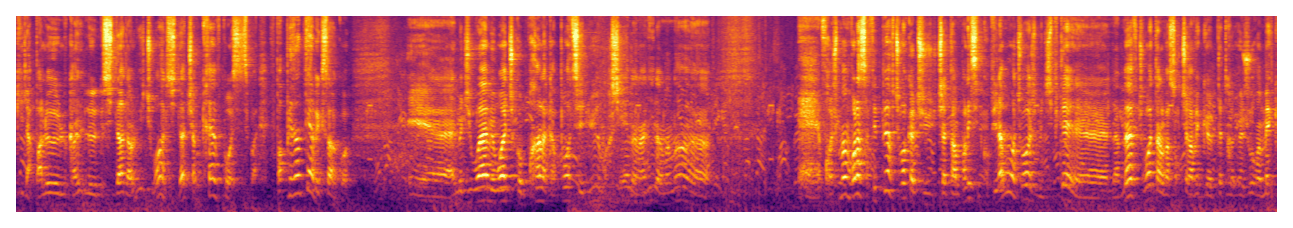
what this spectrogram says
qu'il a pas le, le, sida dans lui, tu vois. Le sida, tu en crèves, quoi. C'est pas, faut pas plaisanter avec ça, quoi. Et euh, elle me dit, ouais, mais moi, tu comprends, la capote, c'est nul, machin, nanani, nanana. Et franchement, voilà, ça fait peur, tu vois, quand tu, tu entends parler, c'est une copine à moi, tu vois. Je me dis, putain, euh, la meuf, tu vois, elle va sortir avec peut-être un jour un mec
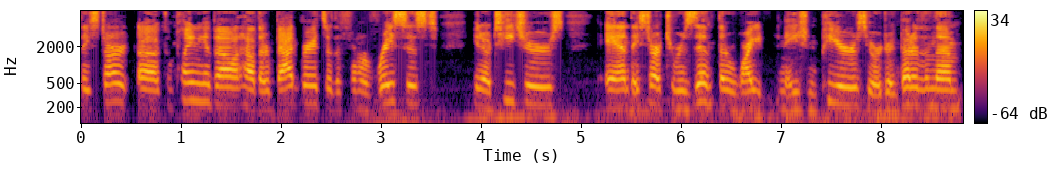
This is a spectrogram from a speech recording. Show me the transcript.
they start uh, complaining about how their bad grades are the form of racist, you know, teachers, and they start to resent their white and Asian peers who are doing better than them.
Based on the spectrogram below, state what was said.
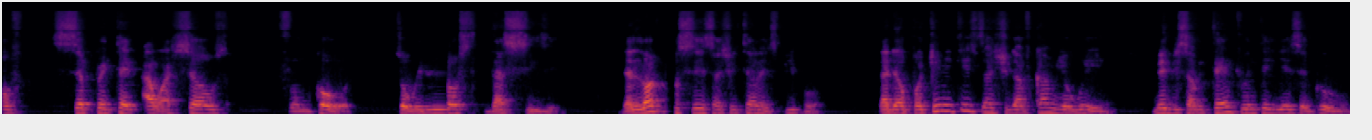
of separated ourselves from God. So we lost that season. The Lord says I should tell his people that the opportunities that should have come your way, maybe some 10, 20 years ago,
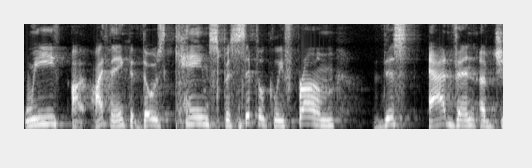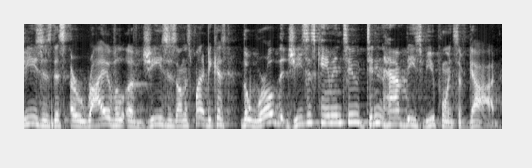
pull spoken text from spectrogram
We, I think that those came specifically from this advent of Jesus, this arrival of Jesus on this planet, because the world that Jesus came into didn't have these viewpoints of God.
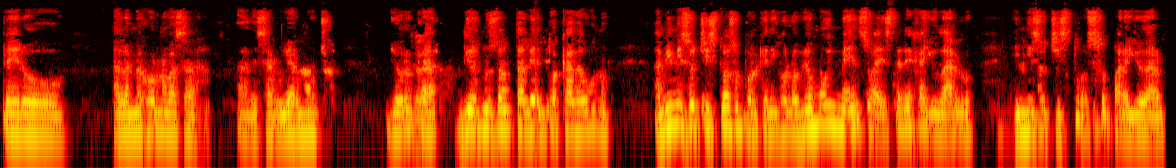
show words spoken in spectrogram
pero a lo mejor no vas a, a desarrollar mucho. Yo creo claro. que Dios nos da un talento a cada uno. A mí me hizo chistoso porque dijo, lo veo muy menso, a este deja ayudarlo. Y me hizo chistoso para ayudarme.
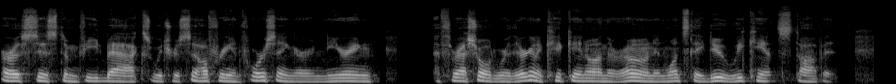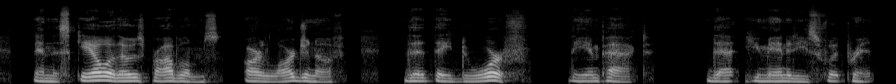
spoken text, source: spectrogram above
Earth system feedbacks, which are self reinforcing, are nearing a threshold where they're going to kick in on their own. And once they do, we can't stop it. And the scale of those problems are large enough that they dwarf the impact that humanity's footprint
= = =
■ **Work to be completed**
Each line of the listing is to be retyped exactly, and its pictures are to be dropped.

■ **Reply to the task**
what this spectrogram says
qu'il a pas le, le, sida dans lui, tu vois. Le sida, tu en crèves, quoi. C'est pas, faut pas plaisanter avec ça, quoi. Et euh, elle me dit, ouais, mais moi, tu comprends, la capote, c'est nul, machin, nanani, nanana. Et franchement, voilà, ça fait peur, tu vois, quand tu, tu entends parler, c'est une copine à moi, tu vois. Je me dis, putain, euh, la meuf, tu vois, elle va sortir avec peut-être un jour un mec
This is a spectrogram from a speech recording. Show me the transcript.
they start uh, complaining about how their bad grades are the form of racist, you know, teachers, and they start to resent their white and Asian peers who are doing better than them.
Based on the spectrogram below, state what was said.
of separated ourselves from God. So we lost that season. The Lord says I should tell his people that the opportunities that should have come your way, maybe some 10, 20 years ago,
pull spoken text from spectrogram
We, I think that those came specifically from this advent of Jesus, this arrival of Jesus on this planet, because the world that Jesus came into didn't have these viewpoints of God.
show words spoken in spectrogram
pero a lo mejor no vas a, a desarrollar mucho. Yo creo claro. que Dios nos da un talento a cada uno. A mí me hizo chistoso porque dijo, lo veo muy menso, a este deja ayudarlo. Y me hizo chistoso para ayudarme.
spoken text, source: spectrogram above
Earth system feedbacks, which are self reinforcing, are nearing a threshold where they're going to kick in on their own. And once they do, we can't stop it. And the scale of those problems are large enough that they dwarf the impact that humanity's footprint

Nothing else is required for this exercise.